RJRGLEANER-Don Anderson Poll | Mahfood: Slashing GCT by 6% would rocket economy
Government’s tax cuts have been hailed by chief executive officer of Jamaican Teas, John Mahfood, as a good move, but the businessman said yesterday evening that it was inadequate to boost the personal financial well-being of the majority of Jamaicans.
Responding to the latest RJRGLEANER-commissioned Don Anderson poll, which found that 53 per cent of Jamaicans have experienced no financial improvement in the past three years, Mahfood suggested that six percentage points be slashed from the current general consumption tax (GCT) rate. The poll indicated that 40 per cent of Jamaicans are seeing brighter financial statuses.
“In an economy that has been growing by only one per cent a year for the past three years and before that, near zero, very few people are going to feel a great benefit to their pocketbooks. Government could take a more aggressive position to stimulate the economy.

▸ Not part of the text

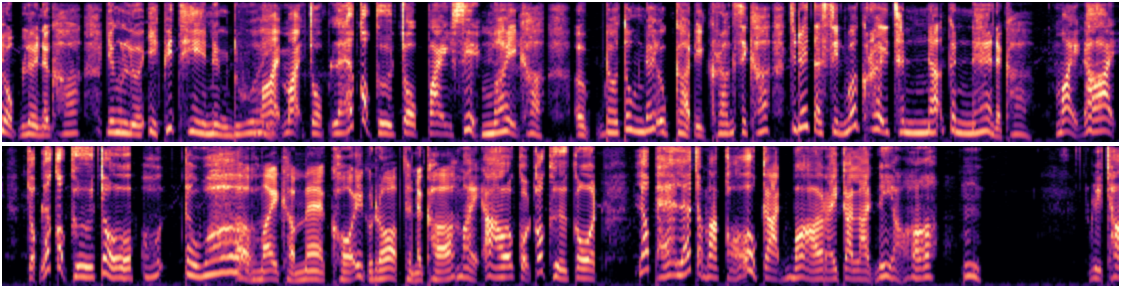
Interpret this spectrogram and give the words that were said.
จบเลยนะคะ ยังเหลืออีกพิธีหนึ่งด้วย ไม่ไม่จบแล้วก็คือจบไปสิ ไม่ค่ะเออเราต้องได้โอกาสอีกครั้งสิคะ จะได้ตัดสินว่าใครชนะกันแน่นะคะ ไม่ได้ จบแล้วก็คือจบโอ้แต่ว่าไม่ค่ะแม่ขออีกรอบเถอะนะคะ ไม่เอากฎก็คือกฎแล้วแพ้แล้วจะมาขอโอกาสบ้าอะไรกันล่ะเนี่ยฮะอืม ริชา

“Rebate of some taxes is good, because we are overtaxed, but I believe this isn’t the stimulation route for the majority (of people). The very high GCT of 16.5 per cent is where they should have started, and over the next two years bring it down to 10 per cent. The extra six per cent would mean a lot to poor people because most of their money goes towards basic food, which is heavily impacted by GCT.”
“A reduction would make them spend more, and would reduce the cost of houses. Every house built has a lot of GCT in it. I think that’s where their focus should have been, and not on reducing transfer tax and asset tax, which don’t benefit majority the of Jamaicans.”
The poll indicated that although personal finances have not improved, Jamaicans observed an increase in the number of jobs. Fifty five per cent of respondents believe more jobs have been created, while 35 per cent disagreed.
On the issue of the country’s fluctuating foreign exchange rate, 41 per cent indicated a lack of confidence in the Bank of Jamaica’s (BOJ) ability to manage the situation while 33 per cent gave the bank the thumbs up in managing the currency rate.
Responding to this issue, Mahfood said, “One doesn’t like to see the fluctuation by such a large margin. It’s not good for business. However, in the past six years we have experienced reasonably stable foreign exchange rates. I believe it has been reasonably managed by the BOJ. It would be great, though, if we could get a better understanding from them as to why we have these major fluctuations. If people understood, it would help with better planning,” Mahfood stressed.
The BOJ implemented B-FXITT in 2017 as a tool to manage currency rates and limit volatility.